The birth of stars is one of wonders of the cosmos but it is also a puzzle.
Astronomers have a rough idea of how it happens. Stars clearly form inside huge clouds of gas and dust. The thinking is that ordinary turbulence causes some parts of the cloud to become more dense than others.
When this happens, gravity takes over, drawing in more mass and creating a dense knot of gas and dust. This begins to heat up until the pressures and temperatures at the centre are so great that atoms begin to fuse. At this point, a new star switches on.
But this model raises a number of questions, in particular, why stars of a certain type tend to form in clusters within a cloud rather then evenly throughout it.
Clearly the process is more complicated and astronomers think they know why. The best theories assume that these clouds, driven by supernovas or other processes, often smash into each other as they expand.
At the interface where this collision takes place, there is a sudden rapid heating of gas which triggers star formation here. Again that seems perfectly sensible but the experimental evidence to back up this idea is sparse–it’s just very hard to tease apart the motions of gas clouds after they’ve collided.

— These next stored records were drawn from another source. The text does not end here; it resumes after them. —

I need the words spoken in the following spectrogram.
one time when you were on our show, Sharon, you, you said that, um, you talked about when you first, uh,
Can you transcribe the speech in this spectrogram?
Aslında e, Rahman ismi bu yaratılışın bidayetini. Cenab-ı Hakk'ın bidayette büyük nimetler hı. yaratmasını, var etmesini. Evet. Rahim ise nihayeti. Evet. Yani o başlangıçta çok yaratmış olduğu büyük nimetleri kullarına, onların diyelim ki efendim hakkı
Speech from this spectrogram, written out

Today. Kazufumi Torii at Nagoya University and a few pals say they’ve found two clouds that appear to be colliding in the Trifid nebula, M20. What’s more, they say that young stars appear to be forming at the interface. “We argue that the formation of the ﬁrst generation stars…was triggered by the collision between the two clouds,” they say.
These guys used the NANTEN2 4-metre telescope in Chile to measure how the light emitted by carbon monoxide in these clouds is redshifted. That showed a number of different clouds in the Trifid Nebula, but two of them with different velocities seem to be superimposed.

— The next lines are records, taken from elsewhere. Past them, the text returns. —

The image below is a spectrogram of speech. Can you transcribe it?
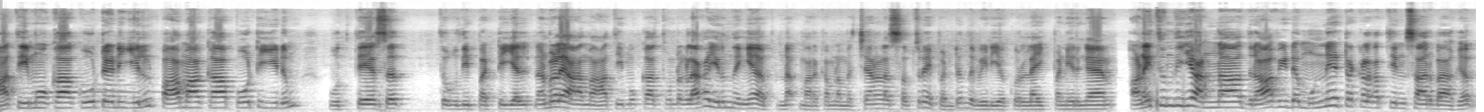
அதிமுக கூட்டணியில் பாமக போட்டியிடும் உத்தேச தொகுதி பட்டியல். நண்பர்களே அதிமுக தொண்டர்களாக இருந்தீங்க அப்படின்னா மறக்காம நம்ம சேனலை சப்ஸ்கிரைப் பண்ணிட்டு இந்த வீடியோக்கு ஒரு லைக் பண்ணிருங்க. அனைத்திந்திய அண்ணா திராவிட முன்னேற்ற கழகத்தின் சார்பாக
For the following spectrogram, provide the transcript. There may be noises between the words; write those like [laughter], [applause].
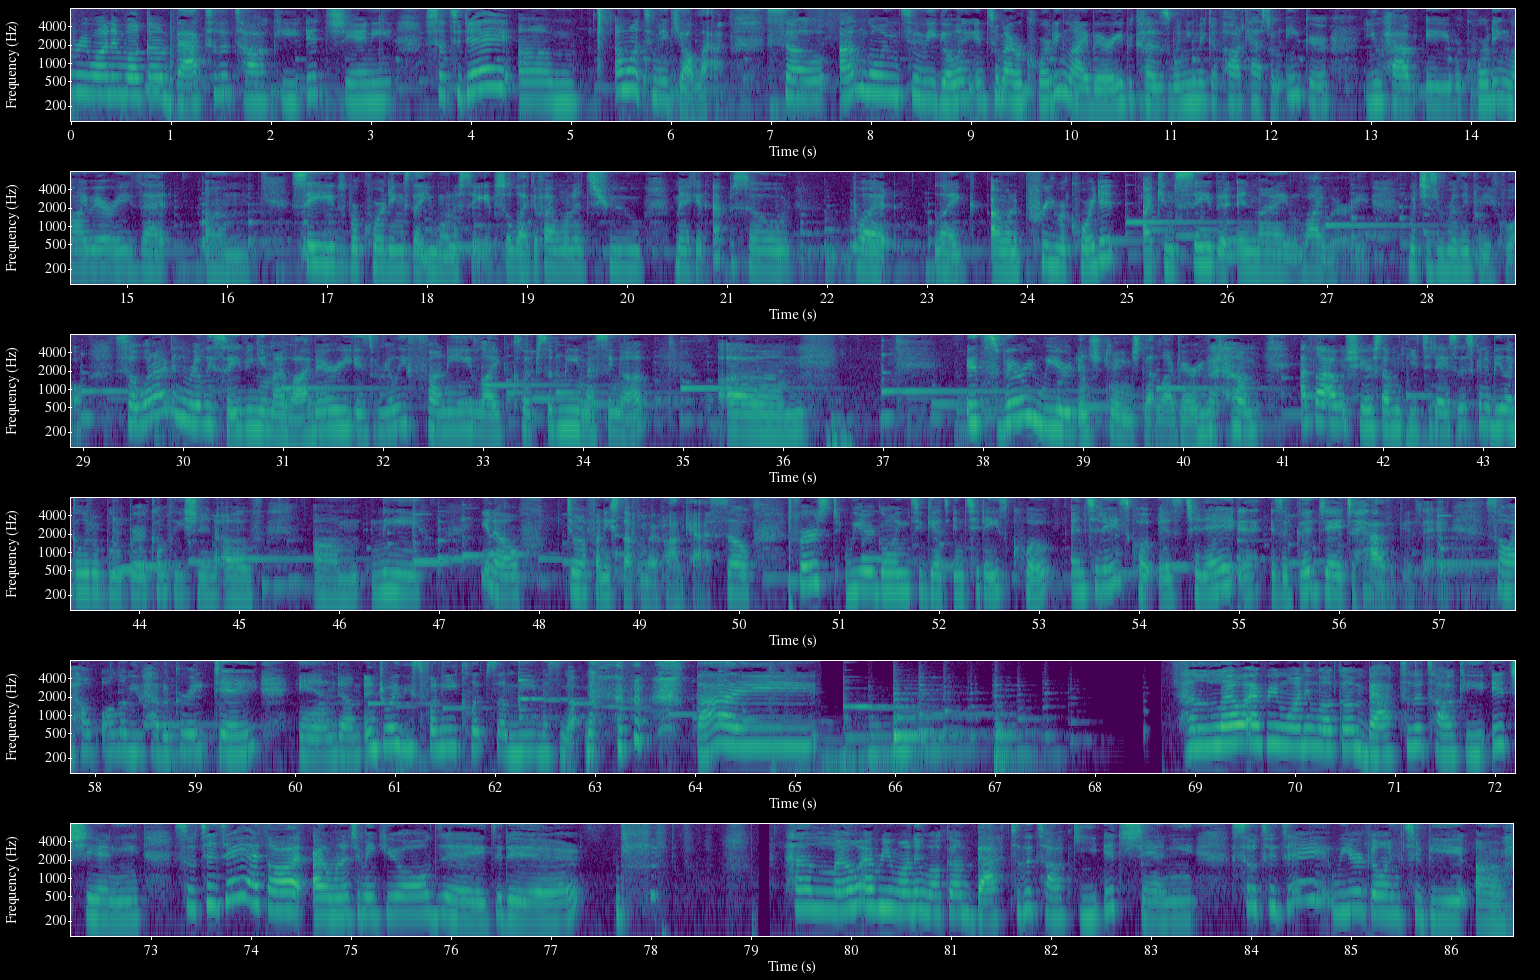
everyone and welcome back to the talkie. It's Shani. So today um I want to make y'all laugh. So I'm going to be going into my recording library because when you make a podcast on Anchor, you have a recording library that um, saves recordings that you want to save. So like if I wanted to make an episode but like I want to pre-record it, I can save it in my library, which is really pretty cool. So what I've been really saving in my library is really funny like clips of me messing up. Um it's very weird and strange that library, [laughs] but um I thought I would share some with you today. So it's to be like a little blooper completion of um me, you know, doing funny stuff in my podcast. So, first, we are going to get in today's quote, and today's quote is Today is a good day to have a good day. So, I hope all of you have a great day and um, enjoy these funny clips of me messing up. [laughs] Bye. Hello, everyone, and welcome back to the talkie. It's Shani. So, today I thought I wanted to make you all day today. [laughs] Hello, everyone, and welcome back to the talkie. It's Shani. So today we are going to be, um,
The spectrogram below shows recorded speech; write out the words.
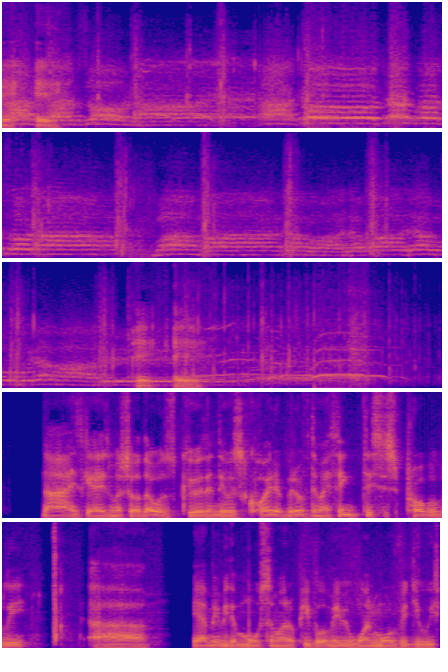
Hey, hey. Hey, hey. Nice guys, mashallah, that was good, and there was quite a bit of them. I think this is probably, uh, yeah, maybe the most amount of people. Maybe one more video we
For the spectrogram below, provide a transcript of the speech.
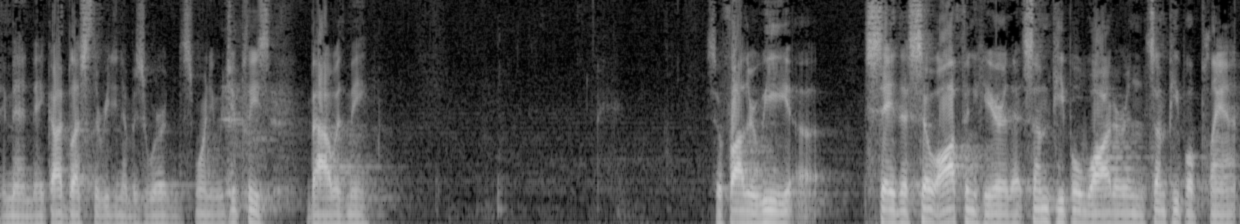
Amen. May God bless the reading of his word this morning. Would you please bow with me? So, Father, we uh, say this so often here that some people water and some people plant,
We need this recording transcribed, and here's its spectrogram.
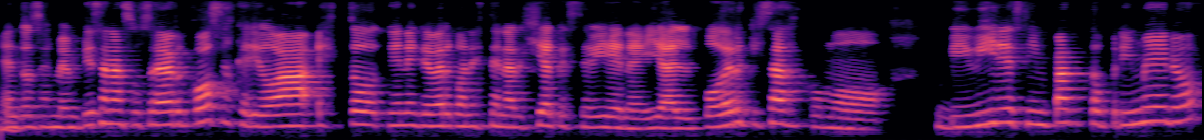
Entonces me empiezan a suceder cosas que digo, ah, esto tiene que ver con esta energía que se viene. Y al poder quizás como vivir ese impacto primero,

The observations also show that the temperature of other clouds in the region is about 10K. But the two clouds of interest are much warmer at about 50K. Clearly these clouds must have collided, heating each other up in the process.

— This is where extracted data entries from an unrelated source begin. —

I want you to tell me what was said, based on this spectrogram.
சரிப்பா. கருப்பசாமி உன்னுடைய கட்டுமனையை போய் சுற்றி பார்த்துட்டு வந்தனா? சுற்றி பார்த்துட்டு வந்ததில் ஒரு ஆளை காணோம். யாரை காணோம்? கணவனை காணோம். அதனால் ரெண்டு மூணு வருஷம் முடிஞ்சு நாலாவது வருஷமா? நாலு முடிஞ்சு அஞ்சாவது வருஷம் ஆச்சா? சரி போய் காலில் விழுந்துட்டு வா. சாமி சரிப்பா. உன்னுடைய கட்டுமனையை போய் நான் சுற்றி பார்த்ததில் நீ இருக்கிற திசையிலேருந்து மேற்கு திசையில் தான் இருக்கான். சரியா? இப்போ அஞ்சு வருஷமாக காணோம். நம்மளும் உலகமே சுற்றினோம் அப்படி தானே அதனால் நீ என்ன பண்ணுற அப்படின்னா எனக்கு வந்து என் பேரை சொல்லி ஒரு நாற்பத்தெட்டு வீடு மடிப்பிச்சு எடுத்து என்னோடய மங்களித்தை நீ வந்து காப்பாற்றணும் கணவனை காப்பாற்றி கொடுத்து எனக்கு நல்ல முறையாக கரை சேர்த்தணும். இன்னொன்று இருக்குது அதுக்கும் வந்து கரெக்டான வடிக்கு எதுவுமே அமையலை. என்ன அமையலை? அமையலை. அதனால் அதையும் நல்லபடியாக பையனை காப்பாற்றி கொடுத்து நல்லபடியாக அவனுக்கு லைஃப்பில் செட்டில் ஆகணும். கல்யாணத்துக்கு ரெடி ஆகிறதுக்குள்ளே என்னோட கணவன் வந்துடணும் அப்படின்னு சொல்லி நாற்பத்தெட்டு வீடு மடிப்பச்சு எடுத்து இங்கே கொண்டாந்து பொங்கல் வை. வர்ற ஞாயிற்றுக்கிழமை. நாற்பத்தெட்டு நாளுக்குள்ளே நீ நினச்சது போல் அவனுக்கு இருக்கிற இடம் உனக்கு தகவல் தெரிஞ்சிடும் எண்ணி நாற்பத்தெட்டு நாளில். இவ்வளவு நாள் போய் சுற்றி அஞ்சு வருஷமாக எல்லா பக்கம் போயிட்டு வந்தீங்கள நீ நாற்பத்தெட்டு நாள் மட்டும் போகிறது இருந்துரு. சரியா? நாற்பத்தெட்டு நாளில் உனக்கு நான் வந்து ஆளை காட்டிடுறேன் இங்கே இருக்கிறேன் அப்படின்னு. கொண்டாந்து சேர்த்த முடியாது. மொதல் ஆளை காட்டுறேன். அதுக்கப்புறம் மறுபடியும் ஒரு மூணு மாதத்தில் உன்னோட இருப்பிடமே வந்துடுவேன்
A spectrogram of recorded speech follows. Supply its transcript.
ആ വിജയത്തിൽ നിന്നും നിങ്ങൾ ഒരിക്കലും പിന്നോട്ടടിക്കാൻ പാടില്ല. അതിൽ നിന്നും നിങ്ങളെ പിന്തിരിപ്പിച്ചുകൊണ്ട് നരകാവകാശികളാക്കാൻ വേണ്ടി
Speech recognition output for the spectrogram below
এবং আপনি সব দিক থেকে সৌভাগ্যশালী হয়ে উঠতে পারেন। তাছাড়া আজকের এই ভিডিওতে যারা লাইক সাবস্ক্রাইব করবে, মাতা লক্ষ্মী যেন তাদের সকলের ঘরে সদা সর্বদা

Crucially, the mass of each cloud is about 1000 solar masses but this is spread over a vast region of space some 2 parsecs across. “The total stellar and molecular mass is too small by an order of magnitude to gravitationally bind the system,” say Torri and buddies.
And yet, stars are forming in this region. This star formation must have been triggered by the collision, which took place about a million years ago (not long by astrophysical standards).
That’s quite a coup. Identifying clouds that have collided is obviously tricky. Back in 2009, astronomers (including some of these guys) spotted a similar cloud collision that also seems to be triggering cloud formation in a star cluster called Westerlund 2.
So this is just the second time anybody has seen this kind of starbirth, which must otherwise be common throughout the Universe.
Expect to see more examples from now on. Astronomers suspect that the chemical and physical characteristics of these clouds are an important factor in determining the size and type of stars that form.
Clearly, cloud collisions change the chemistry and physics of this process. The big question now is how.
Ref: arxiv.org/abs/1106.3603: Molecular Clouds in The Triﬁd Nebula M20; Possible Evidence For A Cloud-Cloud Collision In Triggering The Formation Of The First Generation Stars